pushchair for fun, or flick through magazines unable to read and not interested
in the pictures.
This school is fighting a battle with government (May 2001), as it has
been told to cut down the 28 house mothers to a total of six - and yet most of
the children need a great deal of care.
Sunshine Schools - preschools for disabled children, run
privately. A base at TMI and also in Craighall Park.
Avril Elizabeth Home
Castor Road, Fisher's Hill, Johannesburg. For mentally disabled
children. Privately run, costing R800 or more a child a month (June 2001).
Tel: 011 726 2445
Principal: John Seagers.
Privately run school for disabled children costing R1300 a month (June
2001). A low income parent said that his child would have to be taken out of
the school as a promised subsidy towards the high fees was not forthcoming.
Corner Harris and Wagenaar streets, Edenglen, Johannesburg. Privately
run. Tel: 011 609 7246
A training centre for low IQ young adults.
EP Baumann Primary School
Tel: 011 837 2719; 837 9369. Fax: 011 837 9219 Email:
Private Bag X04, Brixton, Johannesburg 2019.
This primary school in Mayfair caters for ordinary children with a
strong sense of discipline and a multi-faith (Hindu, Christian, Muslim) and
multicultural base.

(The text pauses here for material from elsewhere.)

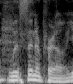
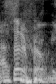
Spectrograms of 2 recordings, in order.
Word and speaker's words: lisinopril: And I mispronounce how do you pronounce it? Lisoprolol? – Yeah, lisinopril. Yeah, lisinopril. Exactly. If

It has two special classes for young pupils and
for older pupils. Children who are slow learners for a variety of reasons are
placed in these classes.
The school admitted a pupil with delayed development due to prolonged
hospitalisation, and with no useful vision and no hands in October 2001 and she
continued as a pupil until August 2002.
Initially the school prepared wonderfully for this very unusual looking
pupil but the class teacher had decided to seek a better-paid job in 2001 and
succeeded in obtaining such a position in June 2002. The Department of
Education refused to fund a vital classroom assistant for the little girl. And
the school principal who had supported the policy of inclusion, was murdered in
a robbery in mid 2002.
The logical step is to equip EP Baumann to be the Johannesburg Primary
School specialising in inclusion to help low vision and blind children.
The extra cost burden on the school of an assistant made the governing
body less than warm towards the pupil and they alleged that her presence slowed
down the other learners.
The school was difficult for a blind learner to navigate around because
there were no railings. The policy of inclusion is pointless if the SA
government will not put money where its mouth is.